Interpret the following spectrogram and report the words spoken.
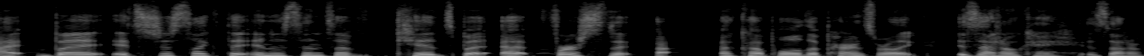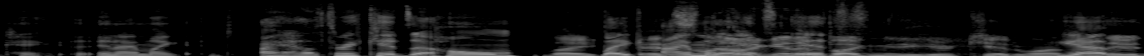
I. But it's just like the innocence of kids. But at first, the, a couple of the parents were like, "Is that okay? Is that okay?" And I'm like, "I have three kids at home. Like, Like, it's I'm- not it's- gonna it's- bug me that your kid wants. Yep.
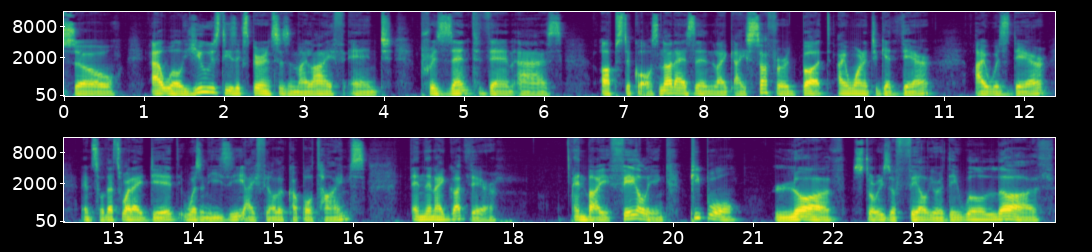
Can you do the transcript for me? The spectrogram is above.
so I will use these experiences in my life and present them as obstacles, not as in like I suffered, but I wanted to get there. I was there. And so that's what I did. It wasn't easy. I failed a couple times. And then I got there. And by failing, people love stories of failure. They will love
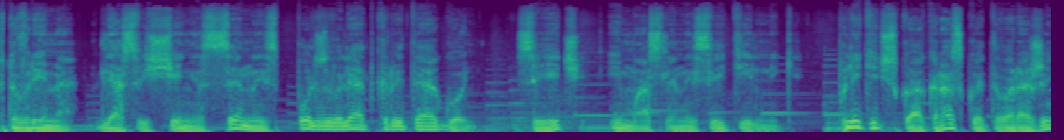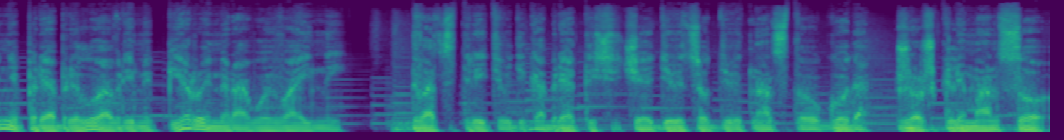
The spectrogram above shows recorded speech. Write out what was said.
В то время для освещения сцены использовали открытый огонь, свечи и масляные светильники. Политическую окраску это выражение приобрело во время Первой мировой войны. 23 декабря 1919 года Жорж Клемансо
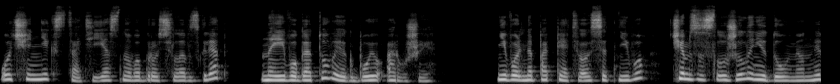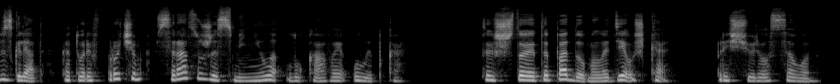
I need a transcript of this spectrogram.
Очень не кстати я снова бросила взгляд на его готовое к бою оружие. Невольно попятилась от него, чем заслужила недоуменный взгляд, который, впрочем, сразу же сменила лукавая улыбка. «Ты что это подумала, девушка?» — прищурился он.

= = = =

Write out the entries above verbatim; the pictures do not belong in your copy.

Interpret the following spectrogram and report the words spoken.
I. But it's just like the innocence of kids. But at first, the, a couple of the parents were like, "Is that okay? Is that okay?" And I'm like, "I have three kids at home. Like, Like, it's I'm- not it's- gonna it's- bug me that your kid wants. Yep.
Can you do the transcript for me? The spectrogram is above.
so I will use these experiences in my life and present them as obstacles, not as in like I suffered, but I wanted to get there. I was there. And so that's what I did. It wasn't easy. I failed a couple times. And then I got there. And by failing, people love stories of failure. They will love
The spectrogram above shows recorded speech. Write out what was said.
В то время для освещения сцены использовали открытый огонь, свечи и масляные светильники. Политическую окраску это выражение приобрело во время Первой мировой войны. 23 декабря 1919 года Жорж Клемансо
I need a transcript of this spectrogram.
Очень не кстати я снова бросила взгляд на его готовое к бою оружие. Невольно попятилась от него, чем заслужила недоуменный взгляд, который, впрочем, сразу же сменила лукавая улыбка. «Ты что это подумала, девушка?» — прищурился он.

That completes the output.